**How to complete this task**
Each record below should be reproduced as it is written, with pictures left out entirely.

**Collected data**
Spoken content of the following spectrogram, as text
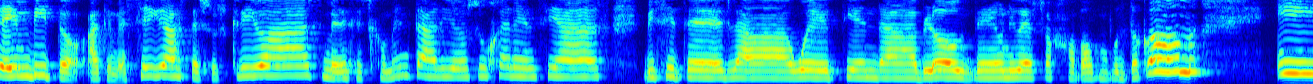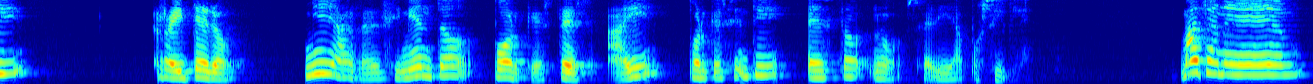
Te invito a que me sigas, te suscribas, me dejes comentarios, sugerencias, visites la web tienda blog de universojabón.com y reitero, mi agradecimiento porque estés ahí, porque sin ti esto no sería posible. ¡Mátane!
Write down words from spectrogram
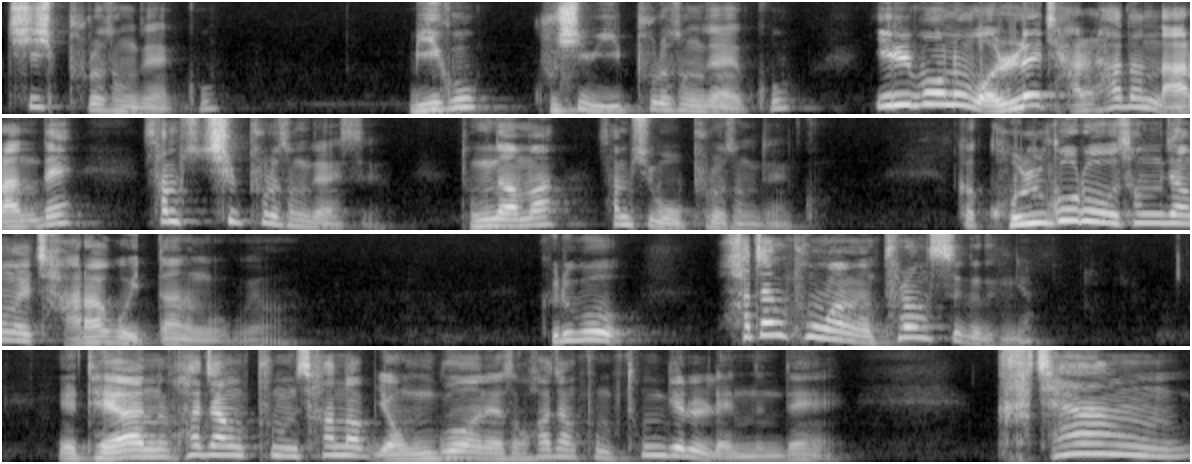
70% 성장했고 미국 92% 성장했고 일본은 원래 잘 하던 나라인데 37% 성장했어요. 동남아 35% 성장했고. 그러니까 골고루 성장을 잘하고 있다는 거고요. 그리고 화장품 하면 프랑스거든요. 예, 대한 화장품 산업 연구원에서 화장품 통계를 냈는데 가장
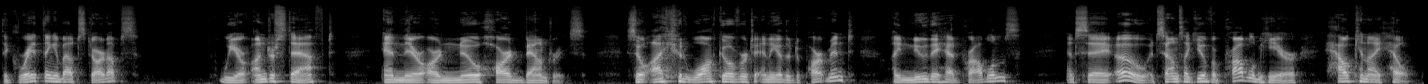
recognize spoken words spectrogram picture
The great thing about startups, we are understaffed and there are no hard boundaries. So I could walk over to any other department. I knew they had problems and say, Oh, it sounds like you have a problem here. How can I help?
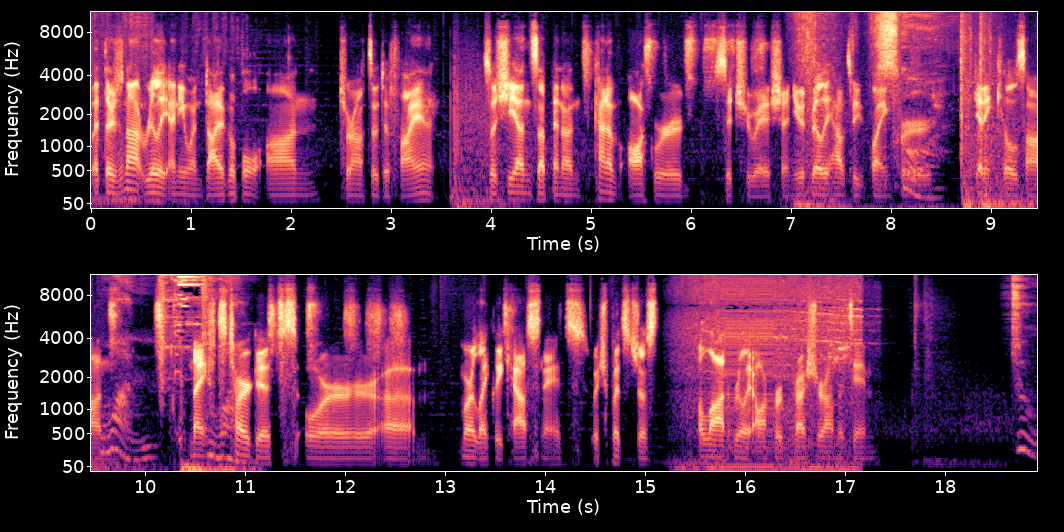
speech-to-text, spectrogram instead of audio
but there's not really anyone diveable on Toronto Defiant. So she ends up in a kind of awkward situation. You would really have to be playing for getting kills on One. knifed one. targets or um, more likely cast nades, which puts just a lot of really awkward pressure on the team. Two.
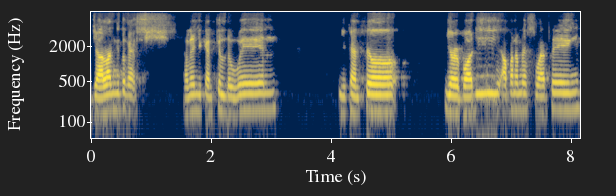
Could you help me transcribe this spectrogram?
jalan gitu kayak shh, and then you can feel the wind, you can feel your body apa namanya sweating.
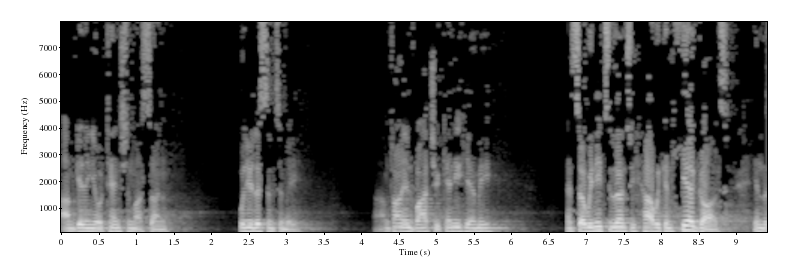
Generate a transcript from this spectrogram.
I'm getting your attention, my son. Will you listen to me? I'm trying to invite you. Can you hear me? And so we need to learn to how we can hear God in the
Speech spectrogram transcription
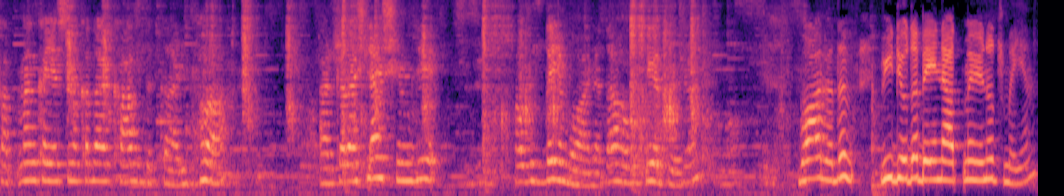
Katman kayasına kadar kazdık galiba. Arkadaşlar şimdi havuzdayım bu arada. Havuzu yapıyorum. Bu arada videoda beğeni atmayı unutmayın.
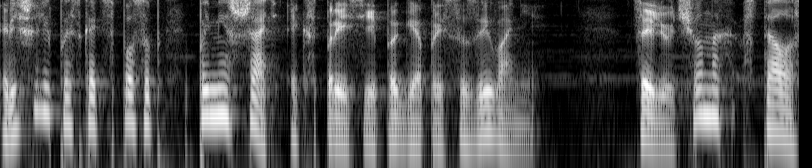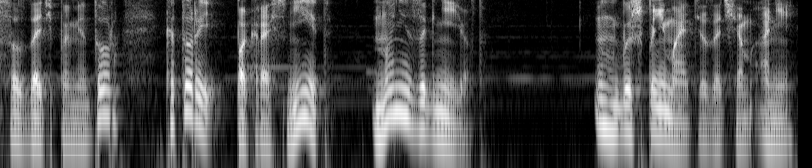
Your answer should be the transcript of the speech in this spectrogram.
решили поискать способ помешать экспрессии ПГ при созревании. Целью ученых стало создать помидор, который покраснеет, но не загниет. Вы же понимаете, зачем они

**Response**
Spoken content of the following spectrogram, as text
Te invito a que me sigas, te suscribas, me dejes comentarios, sugerencias, visites la web tienda blog de universojabón.com y reitero, mi agradecimiento porque estés ahí, porque sin ti esto no sería posible. ¡Mátane!
Write down words from spectrogram
70% 성장했고 미국 92% 성장했고 일본은 원래 잘 하던 나라인데 37% 성장했어요. 동남아 35% 성장했고. 그러니까 골고루 성장을 잘하고 있다는 거고요. 그리고 화장품 하면 프랑스거든요. 예, 대한 화장품 산업 연구원에서 화장품 통계를 냈는데 가장
recognize spoken words spectrogram picture
The great thing about startups, we are understaffed and there are no hard boundaries. So I could walk over to any other department. I knew they had problems and say, Oh, it sounds like you have a problem here. How can I help?
speech-to-text, spectrogram instead of audio
but there's not really anyone diveable on Toronto Defiant. So she ends up in a kind of awkward situation. You would really have to be playing for getting kills on One. knifed one. targets or um, more likely cast nades, which puts just a lot of really awkward pressure on the team. Two.
Could you help me transcribe this spectrogram?
jalan gitu kayak shh, and then you can feel the wind, you can feel your body apa namanya sweating.
Generate a transcript from this spectrogram.
I'm getting your attention, my son. Will you listen to me? I'm trying to invite you. Can you hear me? And so we need to learn to how we can hear God in the
Speech spectrogram transcription
Katman kayasına kadar kazdık galiba. Arkadaşlar şimdi havuzdayım bu arada. Havuzu yapıyorum. Bu arada videoda beğeni atmayı unutmayın.
Your answer should be the transcript of the speech in this spectrogram.
решили поискать способ помешать экспрессии ПГ при созревании. Целью ученых стало создать помидор, который покраснеет, но не загниет. Вы же понимаете, зачем они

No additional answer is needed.